Task prompt: The range runs from the line containing "That was a spectrogram" to the last line of the entries. Copy that range exactly, omitting pictures.

Records for this task:
+ + + +
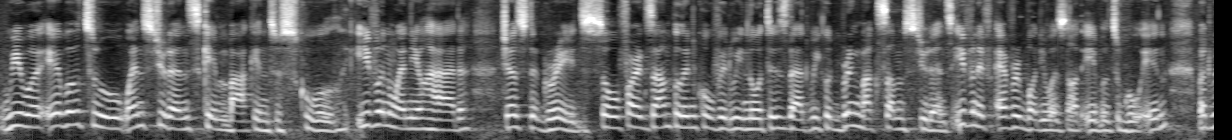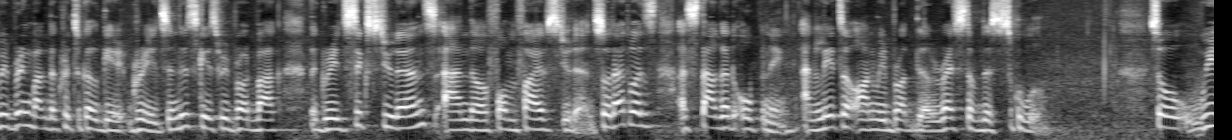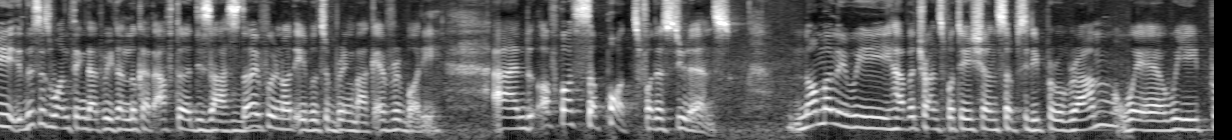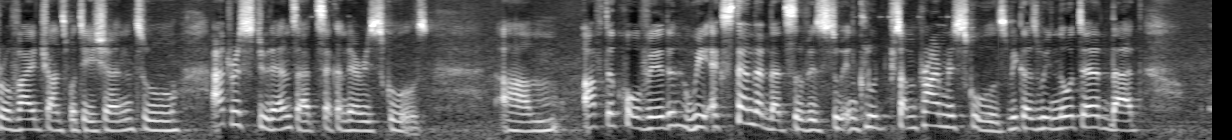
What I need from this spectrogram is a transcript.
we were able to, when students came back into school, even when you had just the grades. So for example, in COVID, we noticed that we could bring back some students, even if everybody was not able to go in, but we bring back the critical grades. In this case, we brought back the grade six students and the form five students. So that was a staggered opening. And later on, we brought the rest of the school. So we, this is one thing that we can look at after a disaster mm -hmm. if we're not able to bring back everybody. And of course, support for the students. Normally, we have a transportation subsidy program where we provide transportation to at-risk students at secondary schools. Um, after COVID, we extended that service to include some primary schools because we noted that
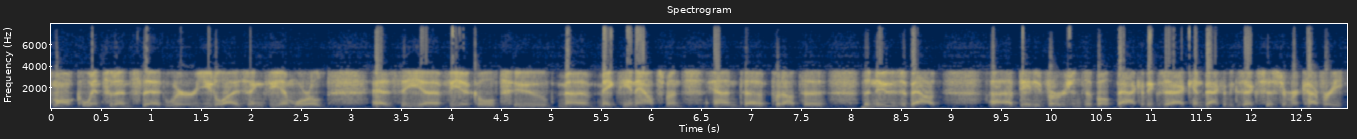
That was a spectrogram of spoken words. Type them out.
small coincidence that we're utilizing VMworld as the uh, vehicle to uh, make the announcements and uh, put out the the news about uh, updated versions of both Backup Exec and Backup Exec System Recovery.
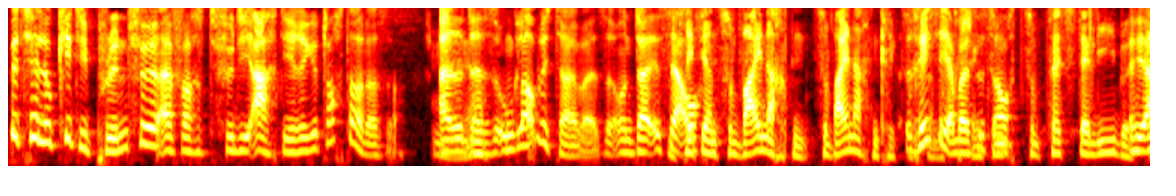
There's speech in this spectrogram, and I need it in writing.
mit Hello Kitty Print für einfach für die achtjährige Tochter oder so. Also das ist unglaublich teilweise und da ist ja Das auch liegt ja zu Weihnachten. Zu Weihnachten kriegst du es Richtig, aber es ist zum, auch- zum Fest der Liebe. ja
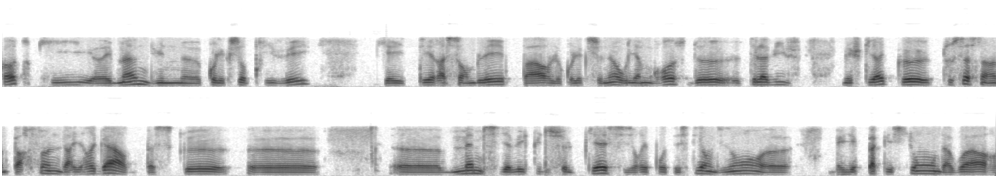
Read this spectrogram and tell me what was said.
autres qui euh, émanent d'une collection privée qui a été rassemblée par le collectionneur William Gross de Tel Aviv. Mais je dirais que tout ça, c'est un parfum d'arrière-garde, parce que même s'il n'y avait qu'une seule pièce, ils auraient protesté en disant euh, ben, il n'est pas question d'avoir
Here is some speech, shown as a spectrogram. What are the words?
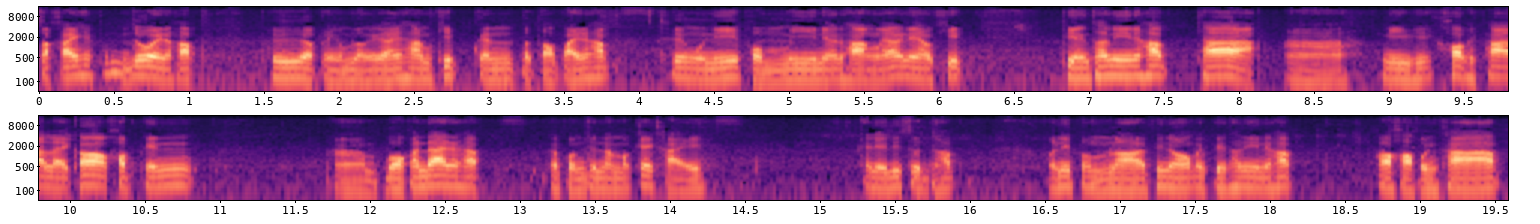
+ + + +
Response to this task:
That was a spectrogram of spoken words. Type them out.
small coincidence that we're utilizing VMworld as the uh, vehicle to uh, make the announcements and uh, put out the the news about uh, updated versions of both Backup Exec and Backup Exec System Recovery.
There's speech in this spectrogram, and I need it in writing.
mit Hello Kitty Print für einfach für die achtjährige Tochter oder so. Also das ist unglaublich teilweise und da ist ja Das auch liegt ja zu Weihnachten. Zu Weihnachten kriegst du es Richtig, aber es ist zum, auch- zum Fest der Liebe. ja
Read this spectrogram and tell me what was said.
autres qui euh, émanent d'une collection privée qui a été rassemblée par le collectionneur William Gross de Tel Aviv. Mais je dirais que tout ça, c'est un parfum d'arrière-garde, parce que même s'il n'y avait qu'une seule pièce, ils auraient protesté en disant euh, ben, il n'est pas question d'avoir
Here is some speech, shown as a spectrogram. What are the words?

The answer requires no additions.